The Changeling Boy
The Changeling Boy does not always appear onstage; after all, it can be hard to direct children, and he doesn’t have any lines. Even so, he’s an extraordinarily important character: he serves to further — and ultimately resolve — the conflict between Oberon and Titania.
When he does appear onstage, he is often played by a six to ten year old. A few more adventurous productions have cast him with an older actor — “since to an immortal, any mortal of any age is a youth.”
Mary Ellen Lamb, “Taken by the Fairies: Fairy Practices and the Production of Popular Culture in A Midsummer Night’s Dream”:
The forest episodes of A Midsummer Night’s Dream capture another cultural significance circulatin around fairy lore and the pranks of Robin Goodfellow, one that played a crucial role in the separation of the middle and upper classes from the common culture. In the childhood memories of upper-class males such as John Aubrey common culture was transmitted primarily by female caretakers. Thus while Bottom’s tryst with the fairies literalizes a white lie signifying an illicit sexual encounter, Titania’s relationship with Bottom also evokes distinctly maternal elements. Bottom literally takes the place of the changeling child in Titania’s affections, and the implications of this substitution for an infantilized Bottom have been well discussed by critics such as Gail Kern Paster, Louis Montrose, Meredith Anne Skura, and Allen Dunn.
William W. E. Slights, “The Changeling in A Dream”:
… we learn that the boy, who started life as an Indian
prince, is “lovely,” “sweet,” and “loved” by Titania. Oberon’s competing and exclusive claim suggests that perhaps, as Puck implies, no one in fairyland has a rightful claim to him. Anyone who wants the changeling, for whatever purpose, may have to withhold him “perforce,” that is, forcibly. On the other hand, the line, “she, perforce, withholds the loved boy,” also opens the possibility that Titania herself is acting under some form of compulsion.
… Ruth Nevo remarks wittily that “Oberon might mend his marriage more effectively by getting Titania with child than by trying to get Titania without child.” Though there is something vaguely absurd in the critic turning marriage counsellor to the Fairy King, Nevo has rightly seen that parenting emerges as central to Titania’s consciousness. The Fairy Queen places herself in loco parentis when the Indian queen dies in childbirth. Now she must nurture and protect a child who, to her mind, is more adopted than kidnapped from the human realm. In Titania’s eyes, the fact that he straddles the border between human and fairy in no way obviates his need for mothering.

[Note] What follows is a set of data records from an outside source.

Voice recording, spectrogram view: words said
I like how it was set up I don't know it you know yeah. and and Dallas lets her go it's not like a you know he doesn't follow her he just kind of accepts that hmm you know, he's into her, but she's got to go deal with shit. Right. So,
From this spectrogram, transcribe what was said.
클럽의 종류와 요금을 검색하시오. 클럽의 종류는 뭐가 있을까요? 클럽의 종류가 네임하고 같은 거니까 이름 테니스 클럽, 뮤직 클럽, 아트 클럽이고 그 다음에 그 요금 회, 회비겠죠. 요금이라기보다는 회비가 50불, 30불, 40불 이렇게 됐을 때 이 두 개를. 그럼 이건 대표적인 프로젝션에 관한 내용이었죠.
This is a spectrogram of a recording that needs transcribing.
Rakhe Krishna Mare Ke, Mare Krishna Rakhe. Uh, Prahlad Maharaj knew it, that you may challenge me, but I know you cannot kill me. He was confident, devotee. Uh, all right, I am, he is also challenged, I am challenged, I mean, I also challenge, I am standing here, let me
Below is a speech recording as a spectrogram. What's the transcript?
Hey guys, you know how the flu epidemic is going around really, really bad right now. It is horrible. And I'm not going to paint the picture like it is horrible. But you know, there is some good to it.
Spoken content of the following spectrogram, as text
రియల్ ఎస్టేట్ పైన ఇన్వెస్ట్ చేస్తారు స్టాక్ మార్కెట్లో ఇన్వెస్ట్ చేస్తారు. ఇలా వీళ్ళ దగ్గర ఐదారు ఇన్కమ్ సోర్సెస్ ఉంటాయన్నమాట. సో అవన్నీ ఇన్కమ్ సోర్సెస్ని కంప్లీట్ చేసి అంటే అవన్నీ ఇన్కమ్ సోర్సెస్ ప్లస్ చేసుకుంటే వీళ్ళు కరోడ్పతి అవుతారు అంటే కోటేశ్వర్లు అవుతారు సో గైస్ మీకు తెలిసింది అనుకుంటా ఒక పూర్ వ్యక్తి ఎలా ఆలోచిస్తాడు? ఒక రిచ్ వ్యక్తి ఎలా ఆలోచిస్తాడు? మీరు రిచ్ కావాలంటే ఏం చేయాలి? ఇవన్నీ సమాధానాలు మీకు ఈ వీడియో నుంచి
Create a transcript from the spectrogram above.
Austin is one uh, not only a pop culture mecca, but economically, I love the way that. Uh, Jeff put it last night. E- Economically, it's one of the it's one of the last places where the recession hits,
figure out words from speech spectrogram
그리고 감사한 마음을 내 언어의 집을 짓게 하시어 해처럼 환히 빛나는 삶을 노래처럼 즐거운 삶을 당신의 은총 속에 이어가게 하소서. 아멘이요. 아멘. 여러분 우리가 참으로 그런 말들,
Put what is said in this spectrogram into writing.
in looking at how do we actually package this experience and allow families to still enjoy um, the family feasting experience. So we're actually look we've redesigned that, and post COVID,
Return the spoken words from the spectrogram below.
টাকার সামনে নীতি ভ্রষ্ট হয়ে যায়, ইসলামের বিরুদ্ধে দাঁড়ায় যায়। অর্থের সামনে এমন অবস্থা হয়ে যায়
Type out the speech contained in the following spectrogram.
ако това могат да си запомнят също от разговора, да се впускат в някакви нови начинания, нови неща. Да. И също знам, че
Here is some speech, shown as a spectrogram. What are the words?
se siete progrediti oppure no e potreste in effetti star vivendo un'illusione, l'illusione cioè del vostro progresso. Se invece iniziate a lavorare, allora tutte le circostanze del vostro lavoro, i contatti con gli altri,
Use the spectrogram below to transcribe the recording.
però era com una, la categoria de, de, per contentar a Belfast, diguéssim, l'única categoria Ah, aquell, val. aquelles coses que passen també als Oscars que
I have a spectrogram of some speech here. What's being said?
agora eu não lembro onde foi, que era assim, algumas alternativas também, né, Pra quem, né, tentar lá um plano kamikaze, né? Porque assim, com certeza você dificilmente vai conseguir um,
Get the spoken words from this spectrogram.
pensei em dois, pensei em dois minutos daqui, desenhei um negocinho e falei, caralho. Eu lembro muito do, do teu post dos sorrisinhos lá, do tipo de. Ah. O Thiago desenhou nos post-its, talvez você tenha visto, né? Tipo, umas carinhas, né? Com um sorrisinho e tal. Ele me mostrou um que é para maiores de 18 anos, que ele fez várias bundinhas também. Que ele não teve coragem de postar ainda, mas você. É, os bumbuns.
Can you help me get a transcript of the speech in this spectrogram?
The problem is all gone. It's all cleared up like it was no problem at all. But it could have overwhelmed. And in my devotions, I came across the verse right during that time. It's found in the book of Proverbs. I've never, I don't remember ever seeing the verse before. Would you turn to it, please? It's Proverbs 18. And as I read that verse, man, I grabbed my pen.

So why is the Changeling Boy from India? Why didn’t Shakespeare write the fairies stealing a child from Athens, wherethe play is set, or from Britain, which seems more natural for fairies who are so British?
Europeans had been trading with India for a few centuries — when Columbus sailed West from Spain in 1492, he was searching for a sea passage to India and East Asia — and exploration and colonization were increasing in Shakespeare’s time. A few years after Midsummer was written in 1600, the East India Company was founded to trade spices between England and the Indies.
India was a fascinating place in the English consciousness: a place of riches, luxurious goods like spices, unexplored and fantastic. It was also one of the farthest places most people could imagine. By giving Titania and Oberon a foothold in India (not only does Titania apparently have devotees there, but Oberon has returned to Athens “from the farthest steppes of India” for Theseus and Hippolyta’s wedding), Shakespeare tells his audience that these are characters of far-reaching influence and high status — and the changeling boy, an Indian prince, is a worthy addition to their court.